"The mothers usually didn’t find these games as amusing as I did; they were exhausted, overwhelmed, and just trying to get the visits done so they could go home."
There was a mural painted on the side of a school in one of the communities we visited. The mural was a giant world map, not particularly accurate in terms of scale or geography, but vibrantly colored and decorated. When I saw it, I thought it was quite fitting, as I was working in a team with students and doctors from all over the world, living in a country I had never been to before, speaking a foreign language every day. When I thought about its place in the community, however, I began to wonder what it meant to them. These villages are isolated, by geography and lack of transportation and resources. The children who seemed so free to me would most likely find it difficult to leave their small village, if they ever wanted to. I wondered what they thought of that colorful map on the wall, whether it was an abstract concept of the world beyond their borders, or whether they dreamed of a truly unrestricted future. The child back home in Orange County, of course, might dream of just the opposite – wishing the world were not so vast and intimidating, wishing the world stretched just to the end of the block, where everything in between was familiar and safe.

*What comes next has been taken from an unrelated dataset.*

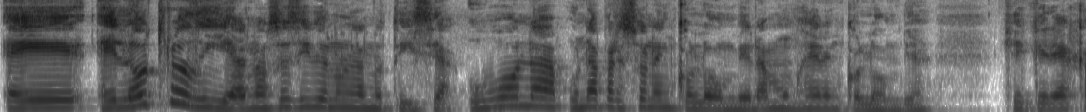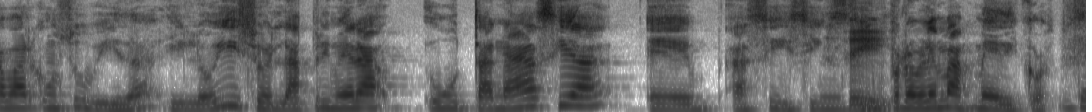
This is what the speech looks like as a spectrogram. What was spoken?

These are the things I wonder about, the things that keep me thinking about certain patients long after they’ve left. These are the things that connect patients, at least in my mind, despite the vast differences in their lives. Ultimately, the job in medicine is to focus on the patient, or the ultrasound image, but it’s not always easy, or in the patient’s best interest, to tune out the context.
"But mostly, we can’t ignore how strikingly similar we all are at the start – just little flickers of black and white, so simply alive."

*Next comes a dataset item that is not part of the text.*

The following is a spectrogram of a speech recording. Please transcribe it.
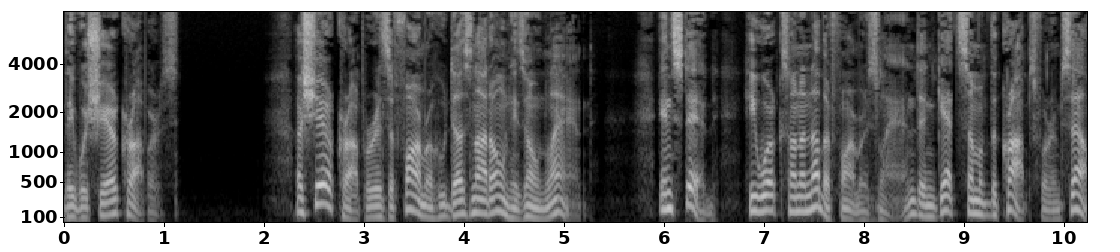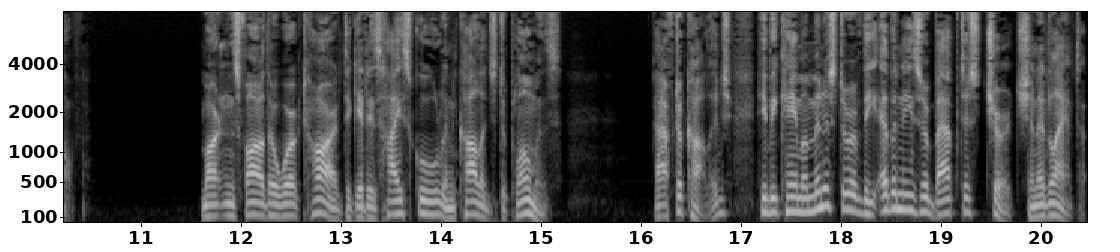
They were sharecroppers. A sharecropper is a farmer who does not own his own land. Instead, he works on another farmer's land and gets some of the crops for himself. Martin's father worked hard to get his high school and college diplomas. After college, he became a minister of the Ebenezer Baptist Church in Atlanta.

We are trained to look at that little flicker of a heartbeat, measure its rhythm and pace, watch as the baby grows and that flicker gets stronger. We are trained to look at every patient, every heartbeat, the same – without bias, without judgment, without assumptions. At the same time, we can’t ignore the world around us, the world that we are working in and the world that our patients live in. We can’t ignore the fact that differences between two patients’ cultures, communities and access to resources may make them seem worlds apart. But mostly, we can’t ignore how strikingly similar we all are at the start – just little flickers of black and white, so simply alive. Maybe if we try to remember that, all the differences we see every day will become just parts of the mural – not terribly accurate, certainly open to interpretation, but mostly just a beautiful mess of color.